■ Instructions to follow ■
Work out how many lines of the data hold the string "type", and reply with that number alone.

■ Listed records ■
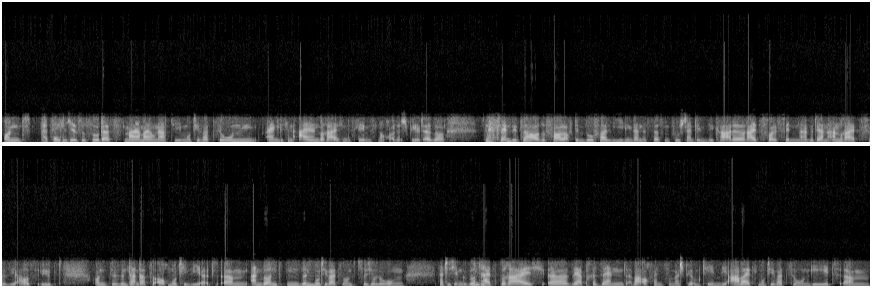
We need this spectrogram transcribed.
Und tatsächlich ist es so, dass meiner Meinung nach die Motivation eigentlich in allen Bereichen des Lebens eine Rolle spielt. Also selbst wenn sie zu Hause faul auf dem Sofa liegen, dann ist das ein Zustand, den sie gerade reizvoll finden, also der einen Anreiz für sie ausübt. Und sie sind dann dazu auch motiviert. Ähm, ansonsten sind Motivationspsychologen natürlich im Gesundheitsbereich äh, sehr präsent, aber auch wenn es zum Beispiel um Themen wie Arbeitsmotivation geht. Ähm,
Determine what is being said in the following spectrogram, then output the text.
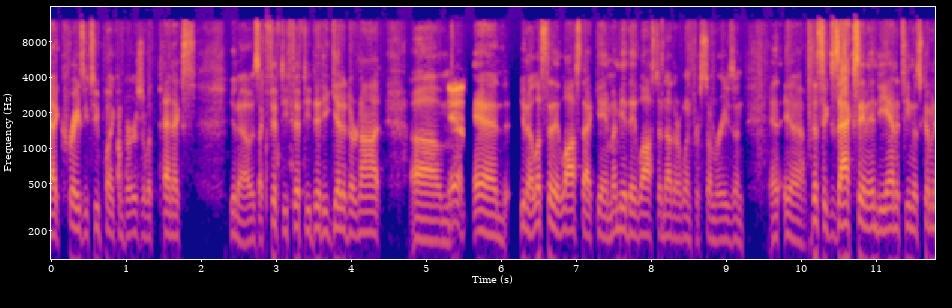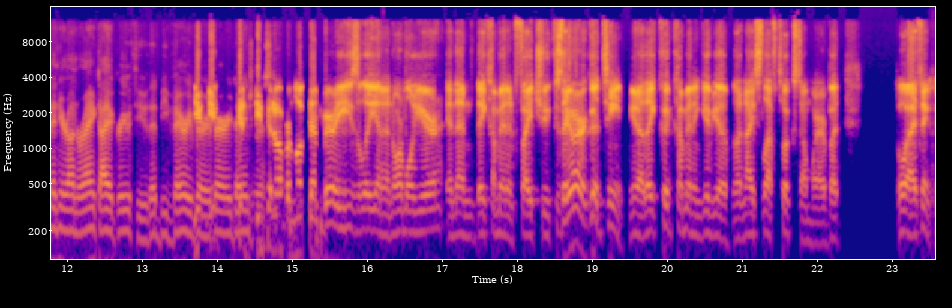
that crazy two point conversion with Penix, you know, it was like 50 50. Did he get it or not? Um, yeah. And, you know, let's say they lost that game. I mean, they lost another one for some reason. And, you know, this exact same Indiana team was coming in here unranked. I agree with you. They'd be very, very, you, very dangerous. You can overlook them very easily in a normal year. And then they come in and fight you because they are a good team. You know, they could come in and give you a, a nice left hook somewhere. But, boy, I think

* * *

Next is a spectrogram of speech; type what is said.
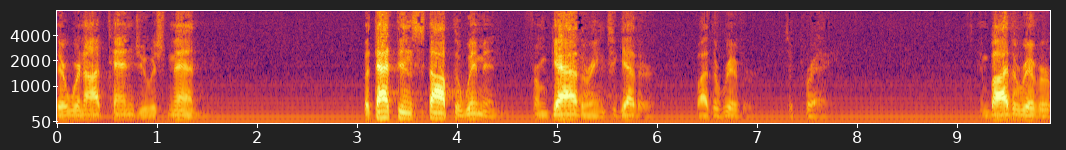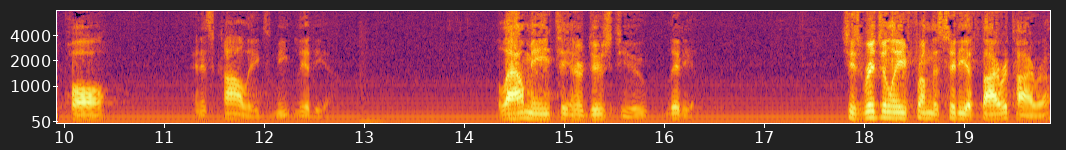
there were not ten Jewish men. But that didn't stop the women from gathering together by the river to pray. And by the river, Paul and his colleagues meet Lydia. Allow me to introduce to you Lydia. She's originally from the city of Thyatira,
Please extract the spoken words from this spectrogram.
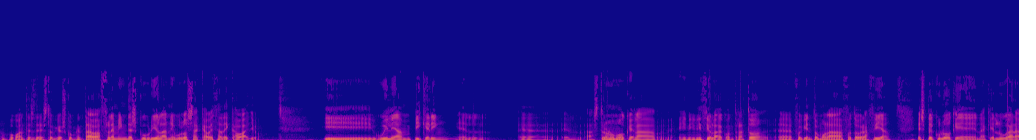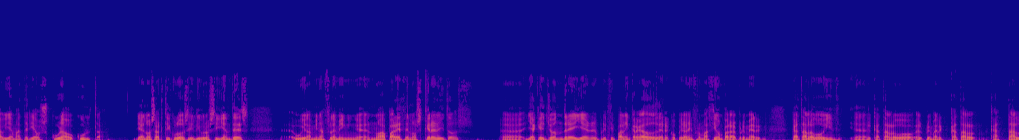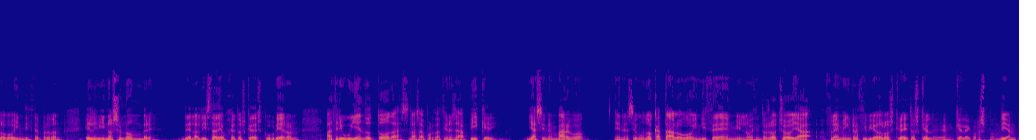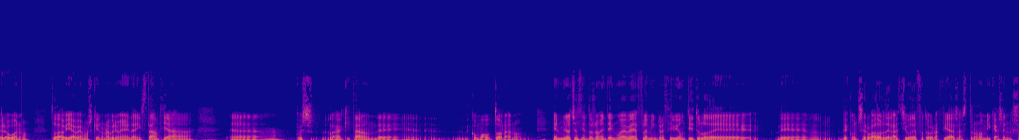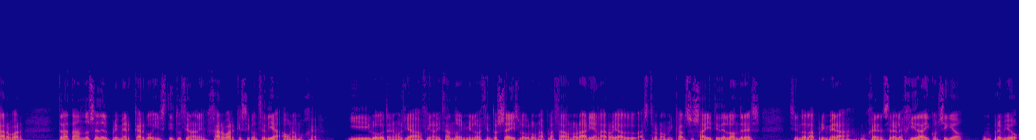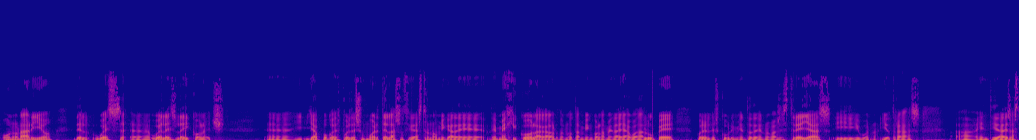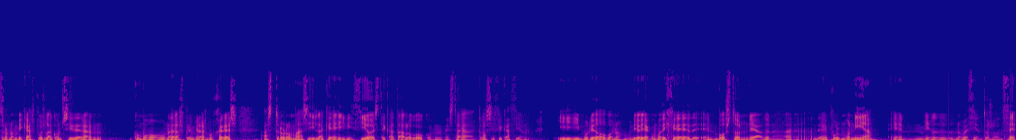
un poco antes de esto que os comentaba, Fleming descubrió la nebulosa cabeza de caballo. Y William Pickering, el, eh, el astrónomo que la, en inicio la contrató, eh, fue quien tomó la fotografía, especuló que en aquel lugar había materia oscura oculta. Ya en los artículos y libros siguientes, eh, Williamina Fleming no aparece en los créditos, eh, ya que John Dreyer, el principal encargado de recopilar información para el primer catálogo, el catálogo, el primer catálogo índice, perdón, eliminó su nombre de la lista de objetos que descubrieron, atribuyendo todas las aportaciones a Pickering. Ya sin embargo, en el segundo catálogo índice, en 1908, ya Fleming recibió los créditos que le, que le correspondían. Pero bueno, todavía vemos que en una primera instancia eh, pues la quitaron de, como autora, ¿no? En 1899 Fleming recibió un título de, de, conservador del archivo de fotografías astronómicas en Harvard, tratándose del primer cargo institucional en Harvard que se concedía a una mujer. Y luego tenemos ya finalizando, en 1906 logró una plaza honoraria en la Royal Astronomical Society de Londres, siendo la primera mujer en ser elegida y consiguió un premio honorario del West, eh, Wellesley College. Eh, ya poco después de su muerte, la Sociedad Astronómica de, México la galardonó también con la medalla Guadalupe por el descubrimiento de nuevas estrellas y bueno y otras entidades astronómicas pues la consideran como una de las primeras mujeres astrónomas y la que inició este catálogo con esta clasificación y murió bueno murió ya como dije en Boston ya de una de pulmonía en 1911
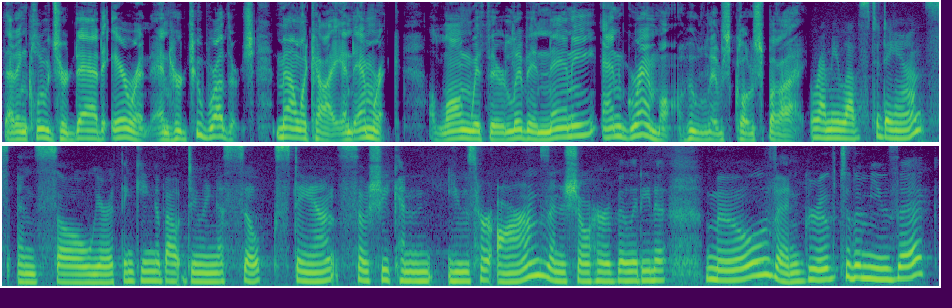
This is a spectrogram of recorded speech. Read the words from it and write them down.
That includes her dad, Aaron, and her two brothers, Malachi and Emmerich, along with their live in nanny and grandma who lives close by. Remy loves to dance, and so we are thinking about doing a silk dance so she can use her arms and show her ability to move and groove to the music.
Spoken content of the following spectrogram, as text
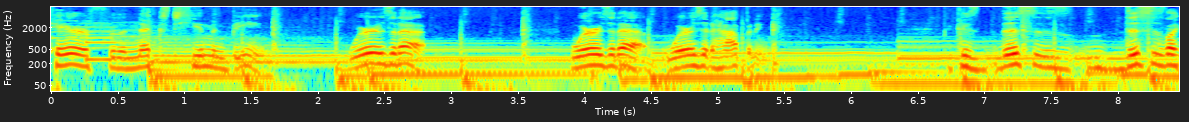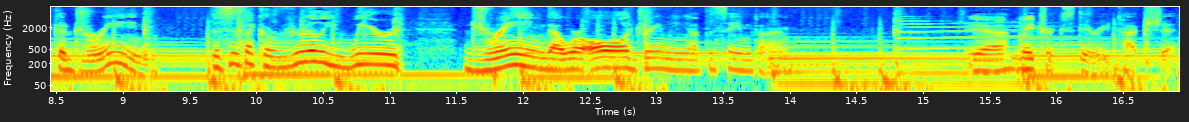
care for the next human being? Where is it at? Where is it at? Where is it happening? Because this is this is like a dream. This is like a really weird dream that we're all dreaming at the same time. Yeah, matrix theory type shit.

■ Output for this task ■
2